Bathe in the songsby Nick Bollinger
A marvellous new album from Don McGlashan.
From the Front Lawn to the Ponsonby backyard where he launched his latest album, Marvellous Year, Don McGlashan has consistently offered songs that are both startling and familiar.
The image of trees "turning red along the shore" might evoke a row of beachside pohutukawa, but it also amplifies an eeriness that runs through Bad Blood, a song from the new album in which a chance meeting on a bus leads to a loss of identity.
It is typical of an album that balances edginess and beauty, comfort and disturbance. On Marvellous Year, McGlashan draws more than ever on traditional forms - country, gospel, folk - yet chisels fresh melodies from these ancient -materials to carry his observations of the lives we live and the strange ways in which the profound and the mundane rub against each other.
As always, there are recognisable glimpses of New Zealand. In the title track, he breaks into a litany of human achievements, humorously skewed to a Kiwi perspective ("The Koran, the Torah/Interflora").
Yet the essence of these songs is universal. In You're the Song, he ascribes human traits to a set of guitar chords, which are echoed in the song's chiming changes.
Several tracks are epic in mood, if not duration. Not Ready is a beautifully compressed piece of writing, essentially a blues in form, that describes an ominous dream and reaches its shattering climax with a boldly angular string arrangement, scored by McGlashan and Victoria Kelly.
And on 18th Day, McGlashan plays a dirge-like piano to set the scene: the return by steamship of Te Whiti, after the Parihaka leader's long incarceration in the South Island. The song builds majestically with Neil Finn adding weight to the harmonies and the stinging tones of guitarist John Segovia heightening the drama.
Since Warm Hand, his 2006 solo debut, McGlashan has consolidated his band, the Seven Sisters, and their delicate, detailed playing helps make this album both more dynamic and more relaxed than its predecessor.
As a singer, McGlashan has conquered a new part of his range, and his increased use of falsetto pushes these performances into more vulnerable and emotional territory.
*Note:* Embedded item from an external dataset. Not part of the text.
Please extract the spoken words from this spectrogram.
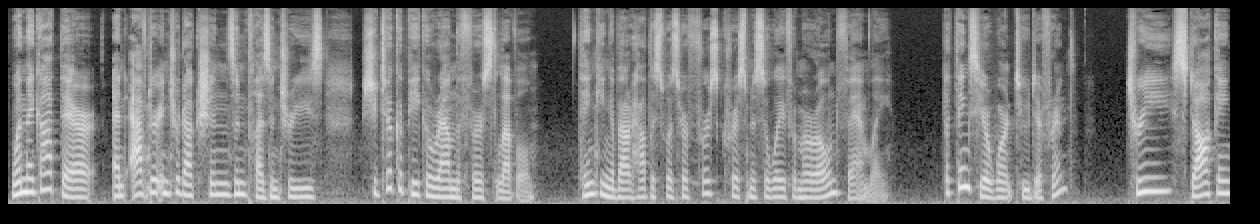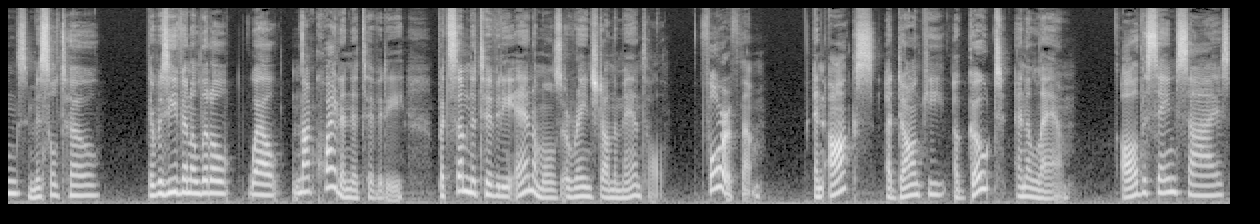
When they got there, and after introductions and pleasantries, she took a peek around the first level, thinking about how this was her first Christmas away from her own family. But things here weren't too different tree, stockings, mistletoe. There was even a little, well, not quite a nativity, but some nativity animals arranged on the mantel. Four of them an ox, a donkey, a goat, and a lamb. All the same size,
He uses this to great effect in The Switch and again in the penultimate track, a version of Bathe in the River, the hit he gave to Hollie Smith. Wisely, he doesn't attempt the gospel fervour of Smith's recording, offering instead the quiet contemplation of a secular hymn.
But there are some funnier, looser moments that make a change for an artist who occasionally appears to be thinking too hard. Take C2006P1 (Make Yourself at Home), a rocking ode to the snappily named comet of the title, which McGlashan suggests would be welcome to collide with Earth next time around, provided our species has already wiped itself out.
And there is Radio Programmer, another in a series of McGlashan songs that examine how a character deals with a moral dilemma. You could hear it as a flippant cousin of Warm Hand's Toy Factory Fire, in which a corporate exec considered whether to bury the evidence of an industrial crime. In this case, his protagonist is a commercial radio jock, agonising over whether to add a local song to the playlist. The song is, of course, the one we are listening to, which McGlashan hilariously peppers with riffs reminiscent of the deathless radio classic Born to Be Wild.
If radio programmers don't feel blessed to have albums such as Marvellous Year landing on their desks, you wonder which country they are living in. Not the one I recognise in these marvellous songs, that's for sure.
Politicians like to pretend their words don’t influence others’ actions, but if that’s so, why utter them?Read more
Teddy's should either smarten up or loosen up.Read more
Here's what's happening in Auckland food news for November.Read more
An inquiry into the government's appointment of the deputy police commissioner has found the process was "adequate and fit for purpose''.Read more
China’s foremost fashionista is the subject of Pietra Brettkelly's strikingly beautiful new documentary.Read more
From his new Maurice Shadbolt biography, Temple writes about why he took on the task of recounting the life of this colourful & controversial figure.Read more
There’s a balance between schoolkids eating enough for their energy needs and learning to recognise hunger through intuitive eating.Read more